This is one of a series of articles on teaching I originally wrote for the Suffolk Piano Teachers Foundation Newsletter, in a column called "On My Mind".
Fun has been on my mind. I've been re-evaluating it.
In my first years of teaching (I won't say how long ago this was!), I developed a feeling that "fun" was the enemy of the joy of accomplishment. Why? I lost a few students whose parents didn't want them to have to practice, because they didn't want their children to spend any moment of the day not having fun. Each of these students eventually felt the humiliation of coming to a lesson (actually, many lessons) unprepared. Even though they had been coached on every note of an assignment at their previous lesson, they forgot everything in the intervening week. After a while, these students didn't have any fun at their lessons, and neither did I! Worse still, they never experienced the joy of getting lost in the music, or the satisfaction of accomplishment.
I worried about the message their parents were giving them. They had made it clear that practicing wouldn't be fun, and that the children didn't need to do it if they didn't want. This implied that if one has to think, or focus, or apply oneself to do something, it's by definition not fun, and therefore not worth doing. There is something wrong with that message. Several things. Glaringly obviously, what could be more fun than playing Spinning Song, or Squirrel in the Tree (an early favorite of mine), for that matter? Sure, you have to figure them out, but what a huge reward for the amount of effort put in! Also, who says concentrating and mastering a new skill can't be fun?
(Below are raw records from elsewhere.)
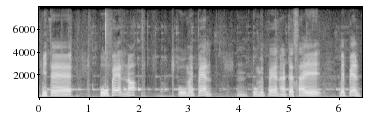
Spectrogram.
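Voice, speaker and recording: A man's voice: a little high, measured pace, over music. A man with a Lao accent, chatting casually outdoors in a village as he hands over a donation, coaxing and repeating his phrases. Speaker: vlogger delivering donation.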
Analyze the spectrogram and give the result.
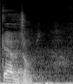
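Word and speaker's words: chasms: এরপরে আমরা চলে যাই, the moment two bridge the ক্যাজম, এটা চ্যাজমস না, ক্যাজমস, উচ্চারণ অবশ্য ভুল হলে তোমার সমস্যা নেই, দেখবে না, that divide us হ্যাজ come, what is meant by bridge the ক্যাজমস।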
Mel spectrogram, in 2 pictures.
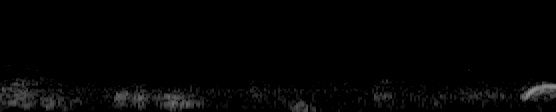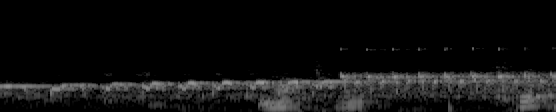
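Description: Spotted Nightjar: a fast run of yelping notes that climb steadily in pitch and quicken into a gobbling series, after a few seconds of quiet room murmur.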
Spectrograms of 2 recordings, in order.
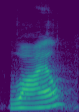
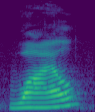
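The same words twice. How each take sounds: The two takes are said the same way.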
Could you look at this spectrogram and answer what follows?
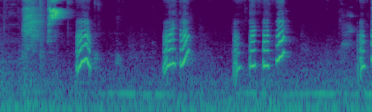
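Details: Talking pastel blue monk parakeet mimicking Japanese words indoors, producing a string of short, rising, chattering syllables in quick bursts, with a faint steady hum in the background.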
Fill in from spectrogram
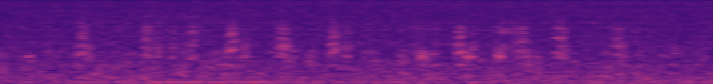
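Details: A chukar partridge tethered for hunting repeats quick rhythmic clucking notes, evenly spaced about twice a second, against a low steady rumble.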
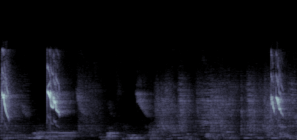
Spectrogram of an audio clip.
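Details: Buxtoni white-eye in full breeding condition, hopping about: piercing high chirp bursts open and close the passage, with scattered thinner twitters between them, set against soft background talk and faint low hums.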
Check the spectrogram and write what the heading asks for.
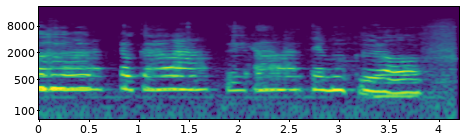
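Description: A child singing a commercial jingle in a string of held notes with short breaks between phrases.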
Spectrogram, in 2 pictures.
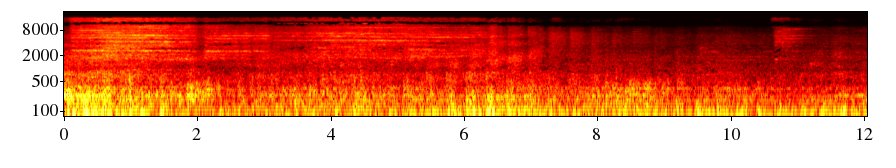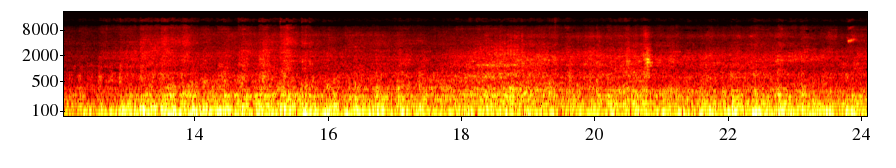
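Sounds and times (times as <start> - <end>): train wheels rumbling on rail: 0.0 - 24.0
wheels clicking over rail joints: 12.1 - 24.0.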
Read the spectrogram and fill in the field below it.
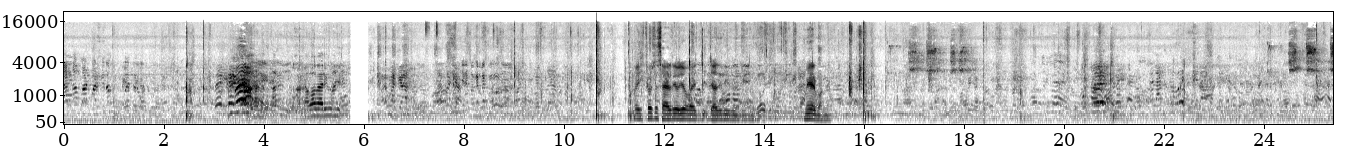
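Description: A crowd of men chatters and calls out outdoors.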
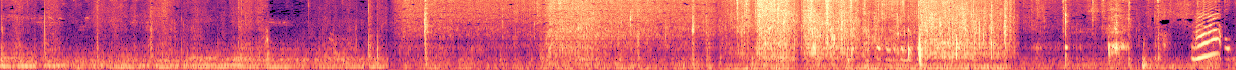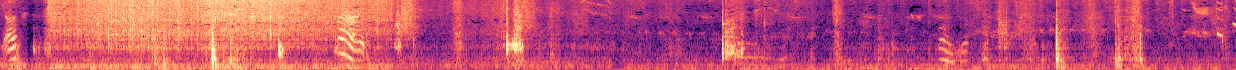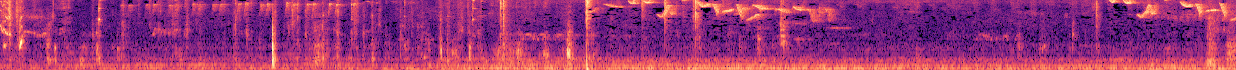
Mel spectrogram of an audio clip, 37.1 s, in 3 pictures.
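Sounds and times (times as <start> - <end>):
food sizzling in hot oil: 12.8 - 16.3.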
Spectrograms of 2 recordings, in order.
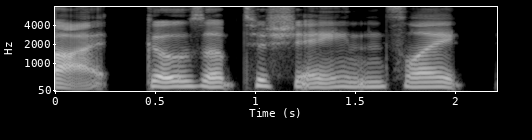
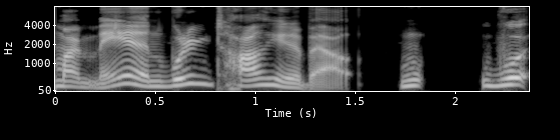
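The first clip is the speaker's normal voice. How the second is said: mock bristling, defensive, baffled disbelief; 3 semitones higher, 3 dB louder than usual. Retelling a best friend's reply on the phone: imitating someone getting defensive. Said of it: "he got so defensive".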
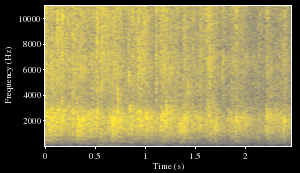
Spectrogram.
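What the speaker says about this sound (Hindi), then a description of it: "एक जोरदार ताली उनकी उस महान सोच के लिए" A college audience claps loudly and steadily for the whole stretch, a dense sustained round of applause with no voices over it.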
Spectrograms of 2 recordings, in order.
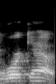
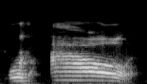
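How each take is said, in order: First: The 'out' vowel is said lightly, Canadian style. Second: The 'out' vowel is heavily emphasized and stretched.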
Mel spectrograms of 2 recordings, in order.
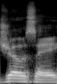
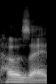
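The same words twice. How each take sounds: First: The name is said with Portuguese pronunciation. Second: The name is said with Spanish pronunciation. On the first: The speaker calls it right. "because he's Portuguese, he's Jose" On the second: The speaker calls it wrong. "he's not Jose"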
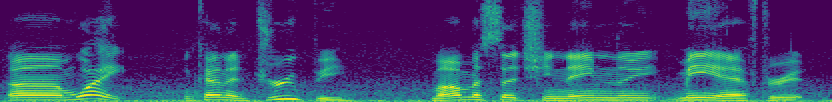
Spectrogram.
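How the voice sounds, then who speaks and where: A man voicing an anxious, sleepy young girl in a visual novel, wistful and halting in speech. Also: on the high side, a bit bright, slight background noise, natural voice. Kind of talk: visual novel character read aloud.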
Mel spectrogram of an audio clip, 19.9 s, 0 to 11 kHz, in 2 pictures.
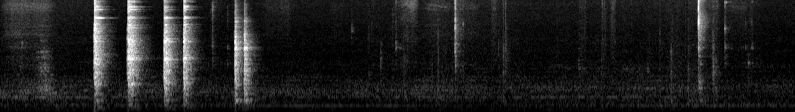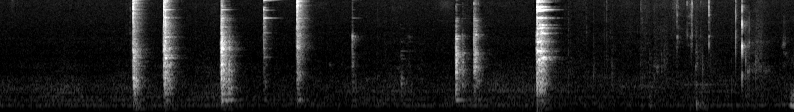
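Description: Hammer blows strike a part on a 1980 Harley-Davidson shovelhead engine during a top-end rebuild, arriving as sharp metallic hits in quick clusters with pauses between, close and alone.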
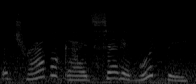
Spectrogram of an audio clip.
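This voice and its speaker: A woman's voice: on the high side, very animated, moderate pace, noisy background. Folksy Midwestern tourist lady. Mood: friendly. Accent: Midwestern American. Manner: friendly, folksy, calls people hun. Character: chatty middle-aged female Midwestern tourist.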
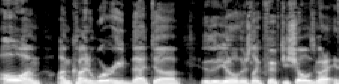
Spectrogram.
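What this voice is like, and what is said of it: Don Callis impression. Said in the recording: “my Don Callis impersonation”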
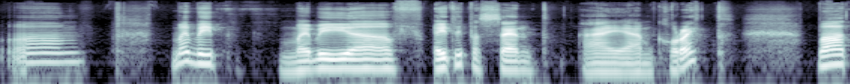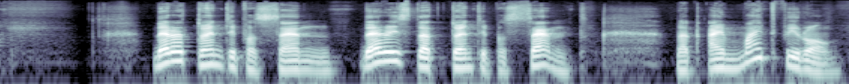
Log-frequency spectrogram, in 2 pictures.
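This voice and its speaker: A man with a Vietnamese accent recording a spontaneous, unscripted audio log, speaking haltingly and often rephrasing himself. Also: medium pitch, sing-song, fairly bright tone, no echo, clean studio sound. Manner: halting, repeats and rephrases phrases.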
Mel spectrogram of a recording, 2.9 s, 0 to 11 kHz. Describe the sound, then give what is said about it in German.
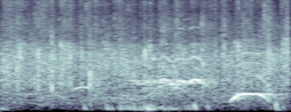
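Applause from an audience welcoming a pastor at K21, a steady patter of many clapping hands that stays fairly quiet and even throughout. “Lass uns mal mit einem Riesenapplaus Pastorin Lilly Pahl begrüßen in der K21.”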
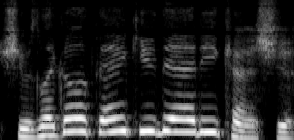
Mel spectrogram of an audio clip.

Then - at what point is the child supposed to learn that many activities in life that offer immense satisfaction require diligent application? Most worrisome, if they are taught that it is acceptable to avoid even mild difficulties on the grounds of temporary not-funness, how will they develop confidence in their own problem-solving skills?
The attitude that practice can't be fun follows even music-loving children into their futures. I've lost count of the number of adults - some of whom even teach music for a living - who have confided in me that they don't dare prepare for performances, or even take lessons to improve their skills, for fear that playing their instrument won't be fun any more. Every time I've heard that, I've felt more certain that fun is the enemy of the joy of accomplishment.
Until. One day a friend told me that she realized that everything she does is for the purpose of having fun. I would have thought, "Here we go again," except for the fact that this woman happens to be one of the country's few French horn soloists, with numerous concerto and chamber music engagements every year. She is also in great demand as a teacher and clinician, renowned for coaching singer and brass players to use yoga to improve their breathing. "Seriously," she said, "I practice high notes because they're fun to play. I practice scales because they help me play fast, and it's fun to play fast. I work on piano technique because it's fun to feel powerful and capable."
Now this I like! Listening to her, I understood what troubled me all these years: we are taught to have a synthetic dividing line between work and fun. We learn somewhere along the way that if we have to work at something, it can't be fun. By this definition, if we enjoy something, we don't want to pollute it by working to improve it. Yikes! At this rate, we can't even go into a profession we enjoy. We must choose one we dislike. We don't even dare try to reach our full potential, lest we lose our love for our subject.
I refuse to accept these arbitrary limitations. I don't want the children in my life to feel them either. So, now, after they've worked to learn a new skill, I point out how fun it is to feel on top of it. I teach them how to plug their problem-solving skills into new pieces, and then ask them if they feel clever and capable because they figured something out. When they are going to learn something new, I tell them they'll be amazed with themselves when they can do it. The other day, my student Catherine mastered the scary dotted-eighth-and-sixteenth rhythmic combination. She had to focus and concentrate, for a short time, but during that time she worked hard. After she did it three times in a row correctly, I asked, "Isn't it fun to feel on top of that?" She rewarded me with a beaming smile and an emphatic, "Yes!"
Playing music on the piano may not give each of them the reward it goes me - after all, the definition of "fun" changes from person to person. I hope someday to look back on my teaching career, though, and feel that I helped students be conscious of feeling such joy of accomplishment that they regard future challenges as opportunities to feel more capable and powerful.
I am interested in your thoughts on this subject! I invite you to share them with me.
2004-2010 Teresa Dybvig